Certainly.
With tolerances for film depth taken as a certain proportion of actual depth value? Still difficult to understand the choice of the proper figures. I can understand, however, that bigger film holders need to be thicker in order to stay as rigid as possible when size increases.

BTW I have found that the ANSI standard for film holders, together with many standards related to photography, film and slide projection, has been withdrawn in 2003!
I do not know the exact meaning of "withdrawn" for a standard, but the text is still not freely accessible!

Degroto
12-Aug-2017, 11:43
I will of course.

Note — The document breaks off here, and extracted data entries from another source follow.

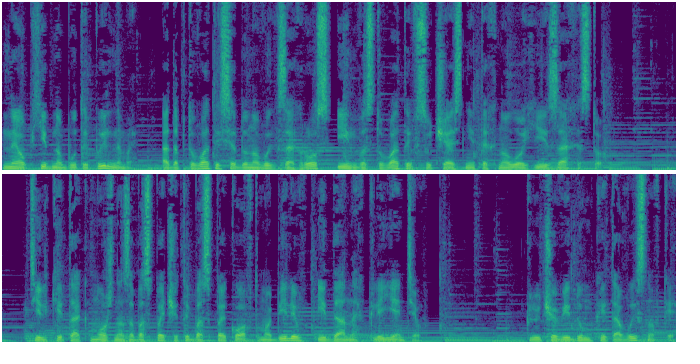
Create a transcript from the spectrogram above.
Необхідно бути пильними, адаптуватися до нових загроз і інвестувати в сучасні технології захисту. Тільки так можна забезпечити безпеку автомобілів і даних клієнтів. Ключові думки та висновки:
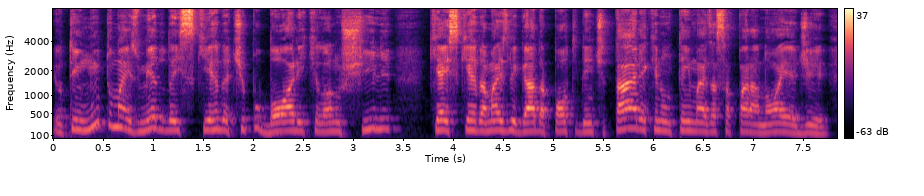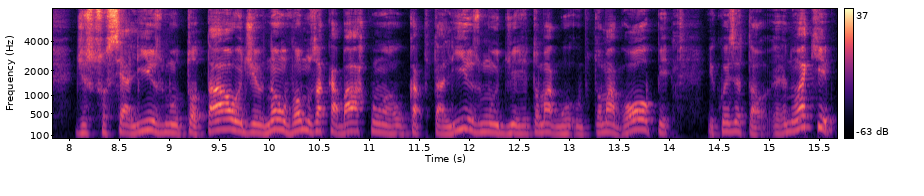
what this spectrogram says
Eu tenho muito mais medo da esquerda tipo Boric lá no Chile, que é a esquerda mais ligada à pauta identitária, que não tem mais essa paranoia de, de socialismo total, de não, vamos acabar com o capitalismo, de tomar, tomar golpe e coisa e tal. É, não é que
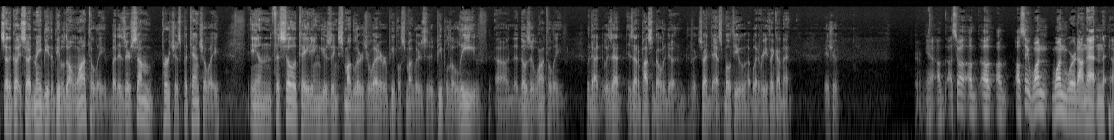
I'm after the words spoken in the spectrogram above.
So, the, so it may be that people don't want to leave, but is there some purchase potentially in facilitating using smugglers or whatever, people smugglers, uh, people to leave, uh, those that want to leave? Would that, was that, is that a possibility? To, so I'd ask both of you whatever you think on that issue. Yeah, I'll, so I'll, I'll, I'll, I'll say one, one word on that, and uh,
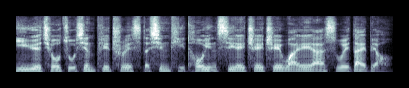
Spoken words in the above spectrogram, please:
以月球祖先 Petrus 的星体投影 Chhayas 为代表，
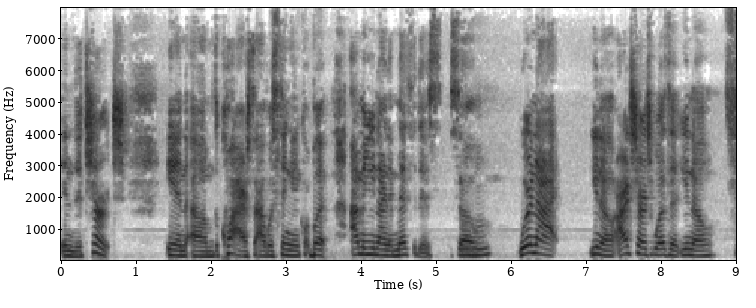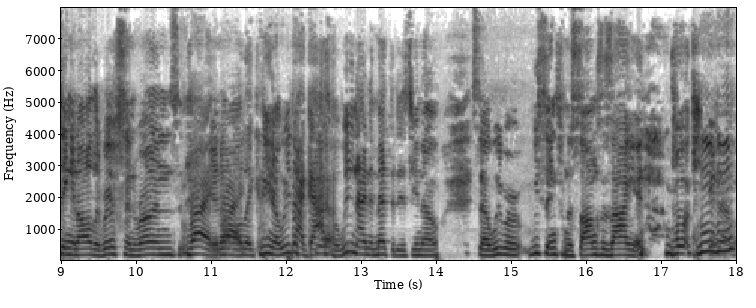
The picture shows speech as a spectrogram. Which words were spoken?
in the church in um, the choir. So I was singing, but I'm a United Methodist. So mm-hmm. we're not you know, our church wasn't, you know, singing all the riffs and runs. Right, and right. All, like, you know, we're not gospel. yeah. We United Methodist, you know. So we were, we sing from the Songs of Zion book, you mm-hmm. know.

My very crude first attempt to figure out how to measure the actual distance the lensboard has to be from the film plane is encouraging. But it is to dark now to focus on infinity. I'll keep you posted.

Jac@stafford.net
16-Aug-2017, 13:54
The suggestions to make some sort of pliable/compliant gasket under the lens board or on the back was excellent IF your camera is already dimensioned very close to one specific focal point, which is rather constricting and in this case unrealistic.

An alternative is to use 1/16" (1.6mm) plywood in as many layers as necessary under the lens board as shims. That is what I am using to make my new 4x5 camera correct at infinity. You can, of course, make the focal point any distance you choose. If you use little wing nuts you can carry several shims of different thicknesses to choose different points of focus in the field. A pocket on the side of the camera to hold the shims would be cool. (Don't carry them a back pocket. They might bend) :)

Measuring the flange focal distance is as simple as Dan Fromm mentioned. Just first insert a film holder with the film side slide removed. A finely marked steel ruler can help. And recall my earlier suggestion - you are going to use film holders, I presume. To visually identify focus you can put a 4x5" holder in the camera, then remove both the dark slides, and drill a 1/16" hole through the center of the back and through the film holder in one drilling. Finally, remove the film holder. Drill another hole in the back to fit your loupe. If you use a proper, affordable hole saw, the 1/16" hole already drilled will guide the saw to be concentric.

No ground glass necessary. Then we should describe aerial focusing. Quite easy.

Best of luck!

LabRat
17-Aug-2017, 05:16
Funny that you should ask. What I've done has been to mount the lens in question on a Speed Graphic board, put it on (surprise!) a Speed Graphic, focus to the desired distance, take the lens off, a drilled board with no lens on the camera and measure the flange-to-film distance with a depth gauge. The OP may have to borrow a camera to do this. Speed Graphic not necessary, it was what I had at the time.

Its better than guessing, which is what using published flange-focal distances amounts to. Published flange-focal distances are great for finding out what can probably be done but that's not what the OP needs.

About the need for focusing. The shortest lens I've had -- still have it -- for 35 mm is a 24 mm. It has to be focused for best results. My 35 Apo-Grandagon has to be focused for best results.

I'll back up this suggestion from Dan, but I'll add something about the depth gauge...

If your lensboard mounting hole is more than 1" dia, a good, cheap tool to measure would be an adjustable square from a hardware store... With a another test camera, focus the lens to subject at your desired distance, then remove lens (but not lensboard)... Then the ruler part is inserted through the lens hole (if it fits), have a film holder with a piece of scrap film loaded (with the dark slide removed), touch the end of the rule to the film,and slide the square until it touches flush with the area where the lens sits... Lock the rule to the square, remove, and read the distance... When setting up your new camera, Build/use the same distance you measured... Leaving it a little short of this distance and by leaving some room to adjust this distance will allow you to fine tune your final adjustment...

Don't feel that you have to use the lensboard you have already, as you can easily make a new, smaller board that will match up to your design better, and might make it easier to build in some adjustments to fine tune your fixed focus,or maybe add some simple focusing device you can rig up...

I might have missed it, but what lens FL/make were you thinking of using???

Have Fun!!!

Steve K